** What is needed **
From the first line to the last, copy the listing exactly and omit the pictures.

** Records shown **
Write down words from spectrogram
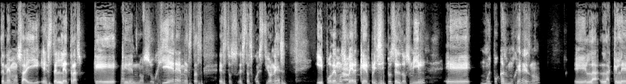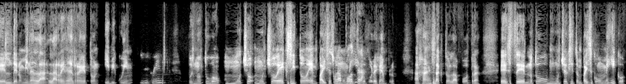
Tenemos ahí este, letras que, que nos sugieren estas, estos, estas cuestiones y podemos ver que en principios del 2000, eh, muy pocas mujeres, ¿no? Eh, la, la, que le denominan la, la, reina del reggaetón, Ivy Queen, Queen, pues no tuvo mucho, mucho éxito en países como México, por ejemplo. Ajá, exacto, la potra. Este, no tuvo mucho éxito en países como México,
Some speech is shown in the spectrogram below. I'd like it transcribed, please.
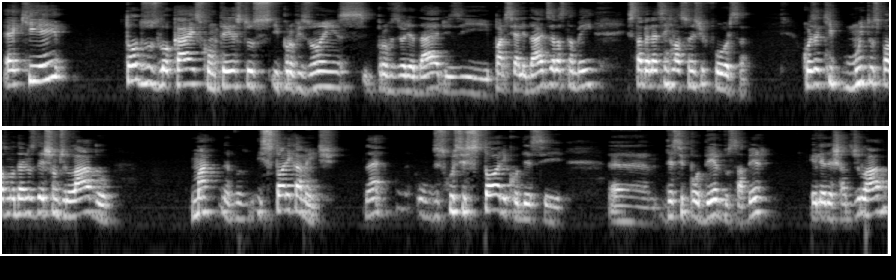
é que todos os locais, contextos e provisões, provisoriedades e parcialidades, elas também estabelecem relações de força. Coisa que muitos pós-modernos deixam de lado historicamente. Né? O discurso histórico desse, é, desse poder do saber ele é deixado de lado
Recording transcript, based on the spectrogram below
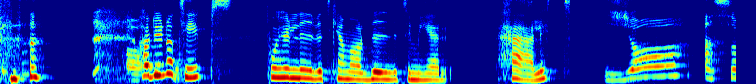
Har du några tips på hur livet kan vara, bli lite mer härligt? Ja, alltså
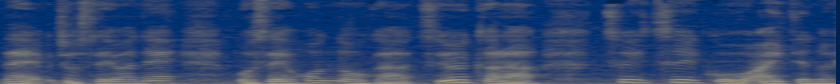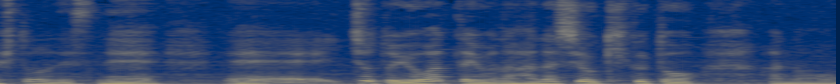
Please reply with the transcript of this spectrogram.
ね、女性はね母性本能が強いからついついこう相手の人のですね、えー、ちょっと弱ったような話を聞くとあの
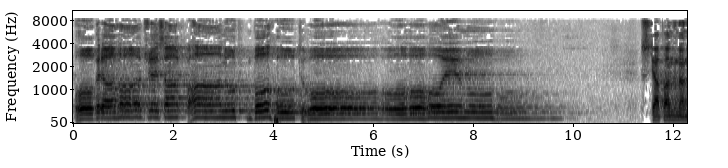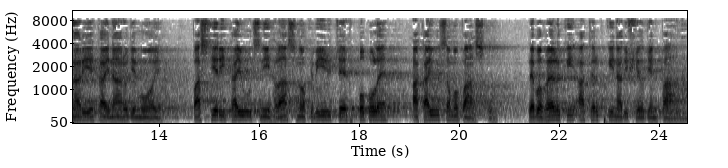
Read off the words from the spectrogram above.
obráťže sa k Pánu Bohu Tvojmu. Sťa Panna nariekaj národe môj, pastieri kajúcni hlasno kvílte v popole a kajúcom opásku, lebo veľký a trpký nadišiel deň pána.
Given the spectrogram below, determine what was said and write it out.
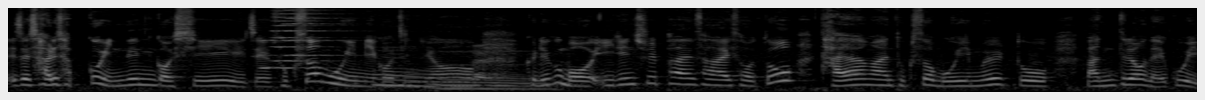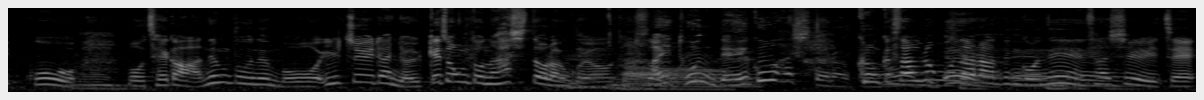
이제 자리 잡고 있는 것이 이제 독서 모임이거든요. 음. 그리고 뭐 1인 출판사에서도 다양한 독서 모임을 또 만들어내고 있고 음. 뭐 제가 아는 분은 뭐 일주일에 한 10개 정도는 하시더라고요. 네. 독서 아니 돈 내고 하시더라고요. 그러니까 살롱 문화라는 네, 거는 네. 사실 이제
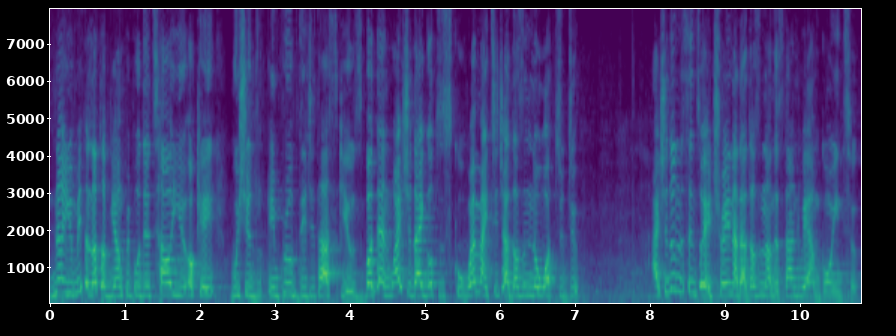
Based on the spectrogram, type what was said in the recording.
Now you meet a lot of young people, they tell you, okay, we should improve digital skills, but then why should I go to school when my teacher doesn't know what to do? I shouldn't listen to a trainer that doesn't understand where I'm going to.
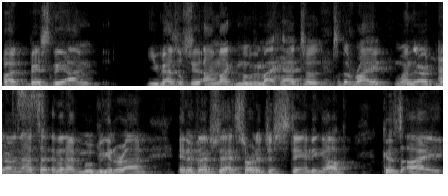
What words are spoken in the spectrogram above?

** The answer **
Write down words from spectrogram
Tenemos ahí este, letras que, que nos sugieren estas, estos, estas cuestiones y podemos ver que en principios del 2000, eh, muy pocas mujeres, ¿no? Eh, la, la, que le denominan la, la, reina del reggaetón, Ivy Queen, Queen, pues no tuvo mucho, mucho éxito en países como México, por ejemplo. Ajá, exacto, la potra. Este, no tuvo mucho éxito en países como México,
Some speech is shown in the spectrogram below. I'd like it transcribed, please.
é que todos os locais, contextos e provisões, provisoriedades e parcialidades, elas também estabelecem relações de força. Coisa que muitos pós-modernos deixam de lado historicamente. Né? O discurso histórico desse, é, desse poder do saber ele é deixado de lado
Recording transcript, based on the spectrogram below
Har du några tips på hur livet kan vara, bli lite mer härligt? Ja, alltså
Please reply with the transcript of this spectrogram.
ね、女性はね母性本能が強いからついついこう相手の人のですね、えー、ちょっと弱ったような話を聞くとあの
Read off the words from the spectrogram above.
obráťže sa k Pánu Bohu Tvojmu. Sťa Panna nariekaj národe môj, pastieri kajúcni hlasno kvílte v popole a kajúcom opásku, lebo veľký a trpký nadišiel deň pána.
Given the spectrogram below, determine what was said and write it out.
이제 자리 잡고 있는 것이 이제 독서 모임이거든요. 음. 그리고 뭐 1인 출판사에서도 다양한 독서 모임을 또 만들어내고 있고 음. 뭐 제가 아는 분은 뭐 일주일에 한 10개 정도는 하시더라고요. 네. 독서 아니 돈 내고 하시더라고요. 그러니까 살롱 문화라는 네, 거는 네. 사실 이제
Based on the spectrogram, type what was said in the recording.
Now you meet a lot of young people, they tell you, okay, we should improve digital skills, but then why should I go to school when my teacher doesn't know what to do? I shouldn't listen to a trainer that doesn't understand where I'm going to.
What words are spoken in the spectrogram above?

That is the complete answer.